My Wednesday blog post is designed to give me some more writing space. But in the last week, Syriza has lost the Greek election (about time) and the British Labour Party confirms it is more interested in satisfying the demands of the urban (London) middle classes and big business than keeping faith with its regional working class support base. That is a lot to consider. Tomorrow, I consider the Greek election. Today, I comment a little on the state of Brexit in the UK and the Labour Party surrender. And then I offer some great music (for those with similar tastes).

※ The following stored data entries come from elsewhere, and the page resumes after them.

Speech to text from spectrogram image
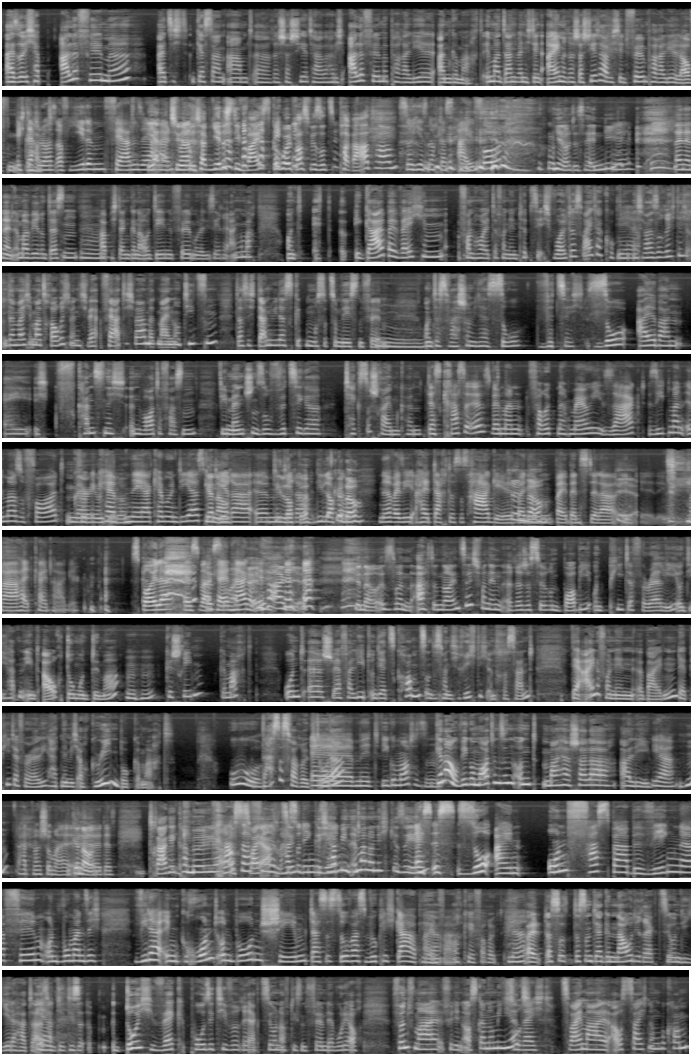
also ich habe alle Filme als ich gestern Abend äh, recherchiert habe, habe ich alle Filme parallel angemacht. Immer dann, wenn ich den einen recherchiert habe, habe ich den Film parallel laufen Ich dachte, gehabt. du hast auf jedem Fernseher ja, natürlich. Ich habe jedes Device geholt, was wir so parat haben. So, hier ist noch das iPhone. Hier noch das Handy. Ja. Nein, nein, nein. Immer währenddessen habe ich dann genau den Film oder die Serie angemacht. Und egal bei welchem von heute, von den Tipps hier, ich wollte es weitergucken. Ja. Es war so richtig. Und dann war ich immer traurig, wenn ich fertig war mit meinen Notizen, dass ich dann wieder skippen musste zum nächsten Film. Und das war schon wieder so witzig, so albern. Ey, ich kann es nicht in Worte fassen, wie Menschen so witzige Texte schreiben können. Das Krasse ist, wenn man verrückt nach Mary sagt, sieht man immer sofort Mary und ihre- nee, ja, Cameron Diaz Genau. mit ihrer äh, mit Die Locke. Ihrer, die Locke. Genau. Ne, weil sie halt dachte, es ist Haargel bei, Genau. dem, bei Ben Stiller. Ja. Äh, War halt kein Haargel. Spoiler, es war Es kein war Haargel. Kein Hagel. genau, es ist von 98 von den Regisseuren Bobby und Peter Farrelly und die hatten eben auch Dumm und Dümmer Mhm. geschrieben, gemacht und äh, schwer verliebt. Und jetzt kommt's, und das fand ich richtig interessant, der eine von den äh, beiden, der Peter Farrelly, hat nämlich auch Green Book gemacht. Uh, Das ist verrückt, oder? äh, mit Viggo Mortensen. Genau, Viggo Mortensen und Mahershala Ali. Ja, hat man schon mal. Mhm. Genau. Äh, das. Tragikomödie aus Krasser 2018. Film. Hast du den Ich gesehen? habe ihn immer noch nicht gesehen. Es ist so ein unfassbar bewegender Film und wo man sich wieder in Grund und Boden schämt, dass es sowas wirklich gab einfach. Ja, okay, verrückt. Ne? Weil das, das sind ja genau die Reaktionen, die jeder hatte. Also Ja. die, diese durchweg positive Reaktion auf diesen Film. Der wurde ja auch fünfmal für den Oscar nominiert. Zu Recht. Zweimal Auszeichnungen bekommen.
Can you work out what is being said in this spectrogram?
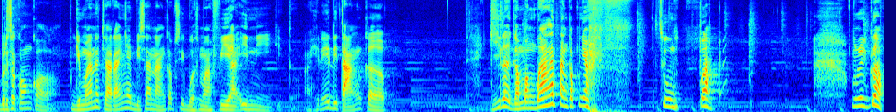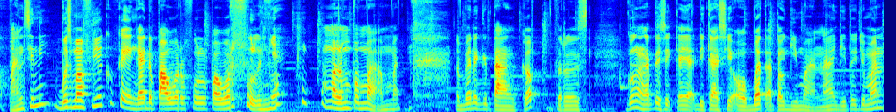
bersekongkol. Gimana caranya bisa nangkep si bos mafia ini gitu. Akhirnya ditangkep. Gila gampang banget nangkepnya. Sumpah menurut gua apaan sih nih? Bos mafia kok kayak nggak ada powerful powerfulnya? Malam pemamat. Sampai ada ketangkep terus gue nggak ngerti sih kayak dikasih obat atau gimana gitu. Cuman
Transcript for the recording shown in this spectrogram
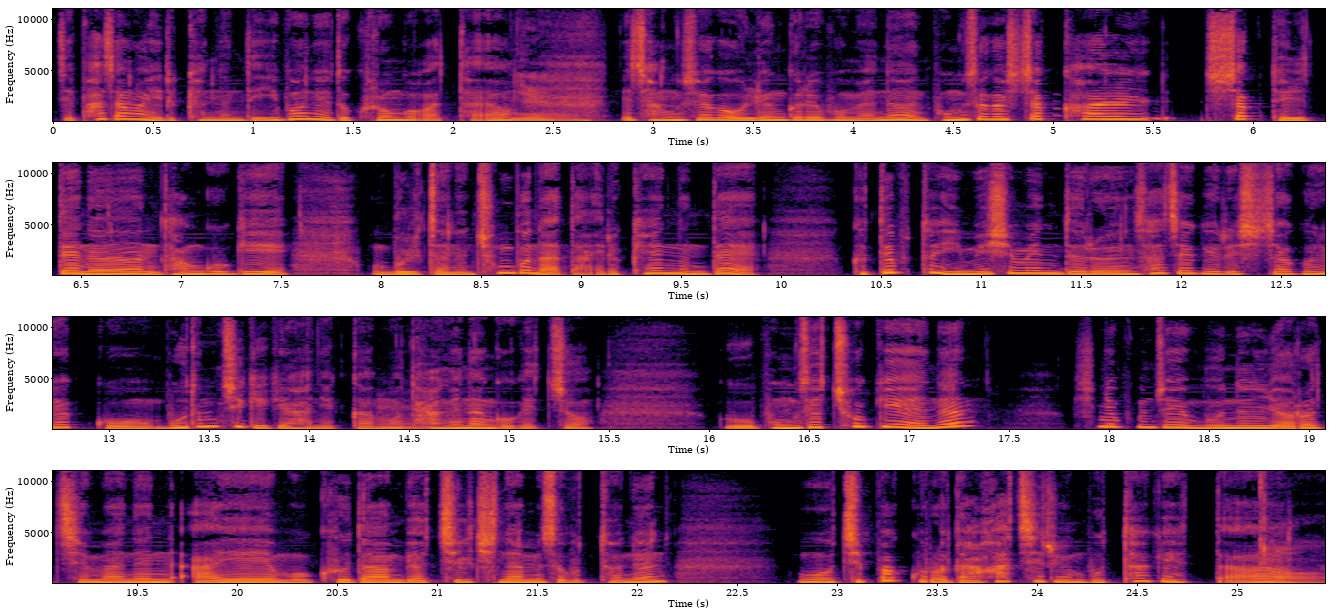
이제 파장을 일으켰는데 이번에도 그런 것 같아요. 예. 장수혜가 올린 글을 보면은 봉쇄가 시작할 시작될 때는 당국이 뭐 물자는 충분하다 이렇게 했는데 그때부터 이미 시민들은 사재기를 시작을 했고 못 움직이게 하니까 뭐 음. 당연한 거겠죠. 그 봉쇄 초기에는 신용품점의 문을 열었지만은 아예 뭐 그 다음 며칠 지나면서부터는 뭐 집 밖으로 나가지를 못하게 했다. 어.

I saw a Tweet overnight suggesting the so-called progressive British Remainers had been a little quiet in recent days following the comical display of anti-democratic, corporatism aka filling leadership positions in the EU and the Eurozone. Where are they? Why aren’t they out there in the media (social or otherwise) extolling the virtues of their much-loved European Union, where progressive policies are the norm and the peoples’ interests are held above the narrow corporate interests? The problem is that they cannot show up at present. The EU has managed to appoint a cabal of new leaders, many of whom are plagued by past scandals, allegations of nepotism, convictions for negligence in public office, and the Presidential nominee is under investigation in the Bundestag and has been acknowledged as a failure in her management of the German defense department. Come to think of it they seem perfect for the top jobs in the EU. And how was this motley lot selected? By denying even the limited sense of democracy that has been present in this process in the past. It is beyond a joke. But then this is the Europhile cosmo left’s vision for the future. One could not dream all this stuff up one they tried.